--- START ---
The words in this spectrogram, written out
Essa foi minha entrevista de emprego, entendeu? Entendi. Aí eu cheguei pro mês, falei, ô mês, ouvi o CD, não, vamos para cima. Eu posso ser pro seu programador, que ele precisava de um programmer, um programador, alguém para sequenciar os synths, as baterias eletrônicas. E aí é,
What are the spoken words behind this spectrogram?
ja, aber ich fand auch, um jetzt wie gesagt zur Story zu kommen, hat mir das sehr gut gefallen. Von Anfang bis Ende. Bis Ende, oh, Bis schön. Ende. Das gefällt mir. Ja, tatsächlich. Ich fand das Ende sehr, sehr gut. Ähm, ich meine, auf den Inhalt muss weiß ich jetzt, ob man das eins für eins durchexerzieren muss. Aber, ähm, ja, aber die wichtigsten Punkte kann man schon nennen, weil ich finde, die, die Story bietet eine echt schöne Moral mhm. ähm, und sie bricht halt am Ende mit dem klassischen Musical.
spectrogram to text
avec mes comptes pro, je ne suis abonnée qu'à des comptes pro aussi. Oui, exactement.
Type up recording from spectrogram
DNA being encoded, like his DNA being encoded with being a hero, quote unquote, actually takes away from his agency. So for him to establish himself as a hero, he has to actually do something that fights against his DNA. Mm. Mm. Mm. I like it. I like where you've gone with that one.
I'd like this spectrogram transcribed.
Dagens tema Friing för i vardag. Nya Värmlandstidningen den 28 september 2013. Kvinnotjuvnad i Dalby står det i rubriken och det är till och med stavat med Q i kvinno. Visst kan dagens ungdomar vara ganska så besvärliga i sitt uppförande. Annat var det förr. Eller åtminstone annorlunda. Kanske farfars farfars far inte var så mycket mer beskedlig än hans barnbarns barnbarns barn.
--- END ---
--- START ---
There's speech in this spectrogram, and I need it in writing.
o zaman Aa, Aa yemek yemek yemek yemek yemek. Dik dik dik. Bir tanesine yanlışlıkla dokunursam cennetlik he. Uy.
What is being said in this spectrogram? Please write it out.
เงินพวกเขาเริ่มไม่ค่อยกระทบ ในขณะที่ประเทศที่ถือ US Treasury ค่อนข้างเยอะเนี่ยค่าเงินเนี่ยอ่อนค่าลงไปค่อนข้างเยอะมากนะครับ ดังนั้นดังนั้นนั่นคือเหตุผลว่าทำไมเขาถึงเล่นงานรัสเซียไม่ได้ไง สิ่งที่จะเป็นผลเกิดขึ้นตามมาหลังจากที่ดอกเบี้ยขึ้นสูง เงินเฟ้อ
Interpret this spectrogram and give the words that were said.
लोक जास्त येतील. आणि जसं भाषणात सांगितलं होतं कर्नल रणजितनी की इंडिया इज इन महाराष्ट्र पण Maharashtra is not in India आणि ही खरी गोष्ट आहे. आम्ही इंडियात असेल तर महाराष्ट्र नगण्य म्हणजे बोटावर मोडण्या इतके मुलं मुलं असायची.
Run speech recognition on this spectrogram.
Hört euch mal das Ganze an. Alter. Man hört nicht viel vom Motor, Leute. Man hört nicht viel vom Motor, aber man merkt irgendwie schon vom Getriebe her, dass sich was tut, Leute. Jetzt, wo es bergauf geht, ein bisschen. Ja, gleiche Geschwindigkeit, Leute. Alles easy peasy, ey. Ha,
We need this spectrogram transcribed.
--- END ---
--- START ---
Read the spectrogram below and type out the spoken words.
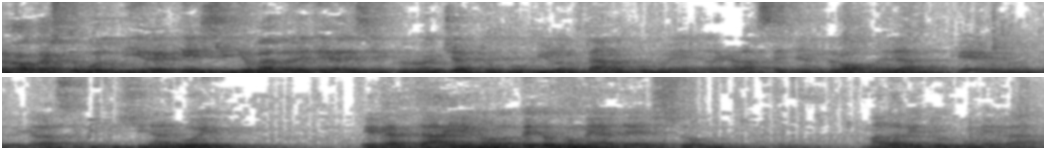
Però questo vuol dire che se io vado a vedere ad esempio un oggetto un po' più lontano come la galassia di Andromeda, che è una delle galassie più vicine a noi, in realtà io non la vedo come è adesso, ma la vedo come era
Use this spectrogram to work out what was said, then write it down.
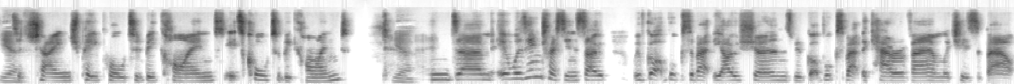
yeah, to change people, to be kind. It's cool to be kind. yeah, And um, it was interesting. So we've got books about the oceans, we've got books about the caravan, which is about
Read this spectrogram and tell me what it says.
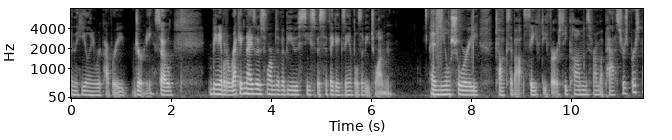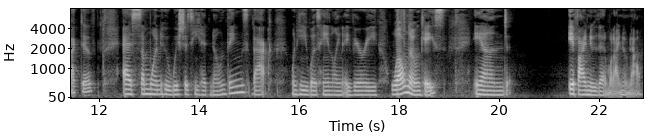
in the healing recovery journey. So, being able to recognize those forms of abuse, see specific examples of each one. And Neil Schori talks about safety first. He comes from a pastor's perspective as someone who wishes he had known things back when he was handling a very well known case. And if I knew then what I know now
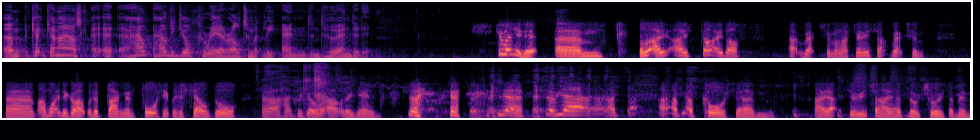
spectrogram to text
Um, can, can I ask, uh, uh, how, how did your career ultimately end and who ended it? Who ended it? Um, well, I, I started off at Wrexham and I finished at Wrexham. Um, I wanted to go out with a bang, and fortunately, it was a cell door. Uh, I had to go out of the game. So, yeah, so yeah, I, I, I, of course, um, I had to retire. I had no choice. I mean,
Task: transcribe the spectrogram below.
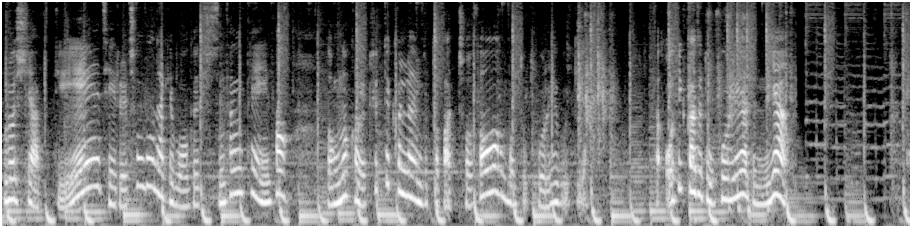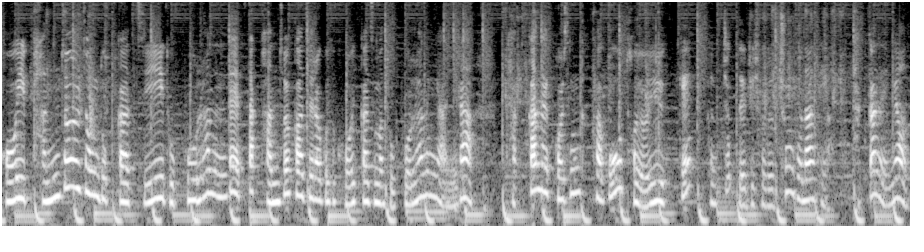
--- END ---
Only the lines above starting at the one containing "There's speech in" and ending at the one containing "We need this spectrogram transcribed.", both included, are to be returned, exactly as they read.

* _Output_
There's speech in this spectrogram, and I need it in writing.
o zaman Aa, Aa yemek yemek yemek yemek yemek. Dik dik dik. Bir tanesine yanlışlıkla dokunursam cennetlik he. Uy.
What is being said in this spectrogram? Please write it out.
เงินพวกเขาเริ่มไม่ค่อยกระทบ ในขณะที่ประเทศที่ถือ US Treasury ค่อนข้างเยอะเนี่ยค่าเงินเนี่ยอ่อนค่าลงไปค่อนข้างเยอะมากนะครับ ดังนั้นดังนั้นนั่นคือเหตุผลว่าทำไมเขาถึงเล่นงานรัสเซียไม่ได้ไง สิ่งที่จะเป็นผลเกิดขึ้นตามมาหลังจากที่ดอกเบี้ยขึ้นสูง เงินเฟ้อ
Interpret this spectrogram and give the words that were said.
लोक जास्त येतील. आणि जसं भाषणात सांगितलं होतं कर्नल रणजितनी की इंडिया इज इन महाराष्ट्र पण Maharashtra is not in India आणि ही खरी गोष्ट आहे. आम्ही इंडियात असेल तर महाराष्ट्र नगण्य म्हणजे बोटावर मोडण्या इतके मुलं मुलं असायची.
Run speech recognition on this spectrogram.
Hört euch mal das Ganze an. Alter. Man hört nicht viel vom Motor, Leute. Man hört nicht viel vom Motor, aber man merkt irgendwie schon vom Getriebe her, dass sich was tut, Leute. Jetzt, wo es bergauf geht, ein bisschen. Ja, gleiche Geschwindigkeit, Leute. Alles easy peasy, ey. Ha,
We need this spectrogram transcribed.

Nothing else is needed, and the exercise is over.